Planned Parenthood building clinic in Alabama despite abortion law
Judge temporarily blocks Trump ban on abortion referrals
A federal judge in Washington state has temporarily blocked the Trump administration from implementing a ban on abortion referrals at federally funded family planning clinics.
Judge Stanley Bastian, an Obama appointee, granted a nationwide preliminary injunction Thursday after hearing arguments in a suit challenging the changes.
The changes to the Title X family planning program, scheduled to go in effect May 3, would have banned providers receiving the grants from referring women for abortions. The rule issued by the administration also would have lifted a requirement that clinics counsel women on abortion as an option.
Other parts of the rule that take effect later would have required that grant recipients be financially and physically separate from abortion providers, making hundreds of Planned Parenthood clinics across the country ineligible for funding.
Planned Parenthood President Leana Wen praised the ruling in a statement Thursday evening, saying it "will allow four million people to continue receiving life-saving breast and cervical cancer screenings, HIV testing, STI treatment, and affordable birth control."
"At a time of rising maternal mortality and escalating STI infections, politicians need to stop attacking women's health care and instead work with doctors and public health leaders to increase access to health care," Wen said.
The preliminary injunction means the Trump administration can't enforce the rules while lawsuits challenging them are moving through the courts.
"We applaud Judge Bastian for prioritizing the health of poor and low-income women and men in his ruling to block the Trump administration's dangerous Title X family planning rule," said Clare Coleman, president and CEO of the National Family Planning & Reproductive Health Association (NFPRHA), which sued over the rule.
"Since day one, NFPRHA's priority has been to block this unlawful policy that could cut off access to contraception and sexual health care for millions.

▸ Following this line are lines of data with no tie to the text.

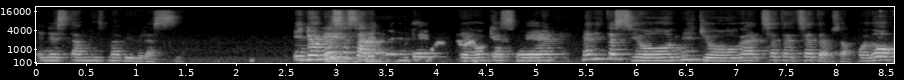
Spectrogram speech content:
en esta misma vibración. Y no necesariamente tengo que hacer meditación, ni yoga, etcétera, etcétera. O sea, puedo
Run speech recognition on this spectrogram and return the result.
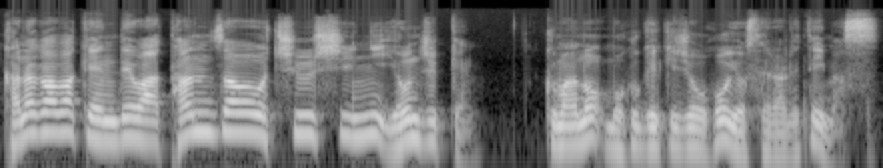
神奈川県では丹沢を中心に40件、熊の目撃情報を寄せられています。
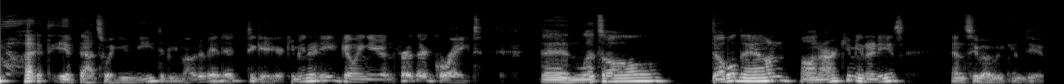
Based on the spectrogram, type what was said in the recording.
but if that's what you need to be motivated to get your community going even further, great. Then let's all double down on our communities and see what we can do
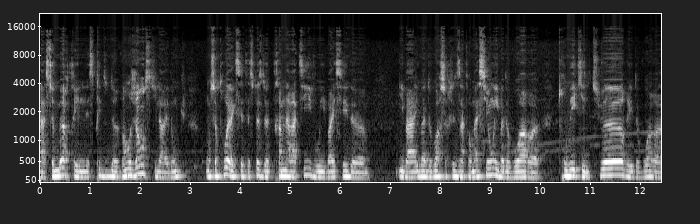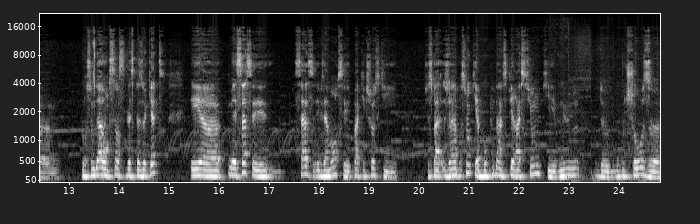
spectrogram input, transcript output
à ce meurtre et l'esprit de, vengeance qu'il a. Et donc, on se retrouve avec cette espèce de trame narrative où il va essayer de, il va, il va devoir chercher des informations, il va devoir euh, trouver qui est le tueur et devoir euh, grosso modo avancer dans cette espèce de quête. Et euh, mais ça c'est ça évidemment c'est pas quelque chose qui je sais pas j'ai l'impression qu'il y a beaucoup d'inspiration qui est venue de beaucoup de choses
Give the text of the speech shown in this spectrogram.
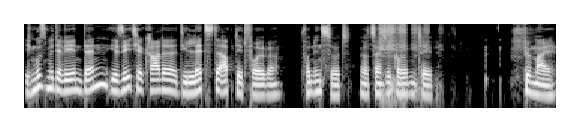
ich muss mit erwähnen, denn ihr seht hier gerade die letzte Update-Folge von Insert, Science Recorded Tape. Für Mai.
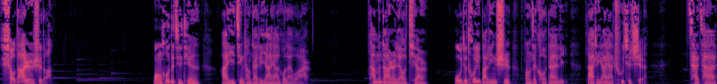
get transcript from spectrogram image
小大人似的。往后的几天，阿姨经常带着丫丫过来玩。他们大人聊天我就托一把零食放在口袋里，拉着丫丫出去吃。猜猜，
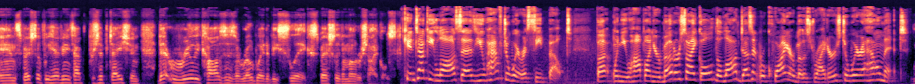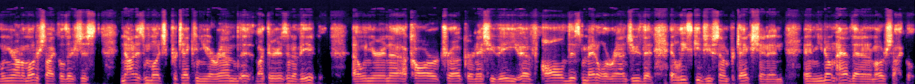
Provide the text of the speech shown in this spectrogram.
and especially if we have any type of precipitation, that really causes a roadway to be slick, especially to motorcycles. Kentucky law says you have to wear a seatbelt. But when you hop on your motorcycle, the law doesn't require most riders to wear a helmet. When you're on a motorcycle, there's just not as much protecting you around like there is in a vehicle. Uh, when you're in a, a, car or truck or an SUV, you have all this metal around you that at least gives you some protection, and and you don't have that in a motorcycle.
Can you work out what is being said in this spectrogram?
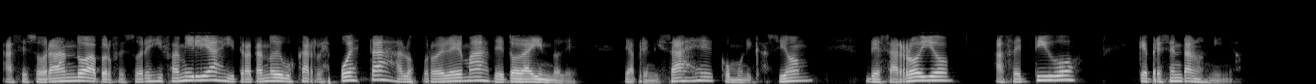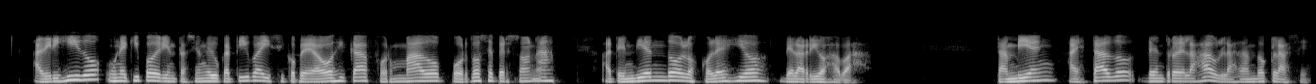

Today's decision sends a message to this administration that it will not get away with making harmful changes to the nation's family planning program, at the expense of people's health care," she said.
A judge in Oregon earlier this week said he would grant an injunction in a similar lawsuit targeting the rules, but he has not yet announced the scope.
Updated at 6:37 p.m.